The Most Difficult Business Cybersecurity Challenge

By Kim Zetter

Rob Joyce, NSA Hacker Chief said “In the world of advanced persistent threat actors (APT) like the National Security Agency (NSA), credentials are king for gaining access to systems. Not the login credentials of your organization’s VIPs, but the credentials of network administrators and others with high levels of network access and privileges that can open the kingdom to intruders. Per the words of a recently leaked NSA document, the NSA hunts sysadmins.”

Advanced Persistent Threats (APTs) are one of the most dangerous and difficult threats to discover and respond to in cybersecurity today. In the past, APTs were only used against nation states and their government agencies in espionage and to gain political intelligence. However, today, APT actors are more prevalent than ever in day-to-day cyber-attacks. The recent attack on the Office of Personnel Management, Target, Anthem Health Care, and the Democratic National Committee (DNC) are just a few examples where millions of records were stolen over a long period of time and the organization that was attacked did not even know there was an adversary in their networks. The DNC dwell time is estimated to be in excess of one (1) year.

APTs most typically involve pre-planning, lateral movement, and remote code execution. They sometimes include brute force attacks. The reality is, even if malware is involved in the ultimate attack, prior to planting malware on your network more than 70% of APTs include substantial reconnaissance of your network and significant lateral movement.

Three Signs that you have an Ongoing APT?

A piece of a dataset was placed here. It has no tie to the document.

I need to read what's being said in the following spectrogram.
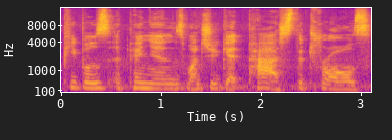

  • Elevated Logons at Night: APTs almost always steal valid credentials, dump passwords, and elevate permissions, then they move laterally throughout your network. Ultimately, they find the data they really want and store it within your network or filtrate it externally. Often, the authenticated credentials look like valid users, but act differently. They move throughout the network, often at night, when the legitimate user is sleeping.
  • Finding Malware (Trojans): APT actors often install backdoor Trojans within the target network. This way, they can maintain access to your network even if you find their less sophisticated access ports. They also dump passwords just in case their initial credentials are changed by users.
  • Anomalous Data Flows: The final sign is to look for data flows within the internal organization that are different than before. This means that your authenticated users are logging on to systems that they never log onto. It might be servers, servers-toclient or, network-to-network connections. They way to discover this is by watching the disposition of every user account on the network. Geo-locating where logons are occurring will help, since most of your authenticated users logon locally rather than remotely.

What Does an APT Solution Require?

APT actors compromise organizations in minutes but persist for months to years. They can do this because of the defensive and detection tactics that organizations currently use. Detection tactics include Network Device Events, Logging, Network Intrusion Detection Systems (IDS)/Intrusion Prevention Systems (IPS), Host IDS/IPS, Antivirus, File Integrity Monitoring (FIM) and Whitelisting, and Security Information and Event Management (SIEM).

  • Logging: Centralized logging is a primary control used by large organizations to detect security incidents and changes on the network. Most organizations however, do not have sufficient personnel, nor resources to search or hunt through petabytes of data to look for anomalies.
  • Network Device Events: Network and Host IDSs/IPSs detect well-known signatures of attacks or unusual patterns in traffic but they also generate lots of false alarms. They do provide lots of useful data about attacks directed at endpoints on the network.
  • Antivirus: While it appears that antivirus is becoming less important over time, it still provides the ability to recognize the well-known signatures that are often used by attackers.

Organizations must have effective tools that increase their detection capabilities, especially when it comes to stolen credentials. Also, they need to be able to know the disposition of each of their users on the network. This is very difficult, if not impossible, to do without automation.

The Solution – You need Adlumin’s Sentry Platform

Sentry Platform analyzes user behavior and continuously monitors the authentication of credentials. It analyzes every user’s behavior on the network and creates a pattern of life for those users utilizing intelligent mathematical algorithms to determine when anomalies occur and what events need to be further investigated. Sentry Platform helps you detect, prioritize, and reduce the time necessary to respond to threats within your network.

Key features of Adlumin’s Sentry Platform:

  • Detects remote execution of code, user activity and behavior, and lateral movement and adversarial activity.
  • Targeted User & Entity Behavioral Analytic (UEBA) algorithms to discover anomalous user activity.
  • Active defense capabilities that help you bait and trap the adversary into giving away his position within your network.
  • Responsive dashboard that provides real-time detections and de-tailed visualizations of event sequences across multiple systems.
  • An easy software deployment strategy that begins defending your network in minutes with no time for environmental learning.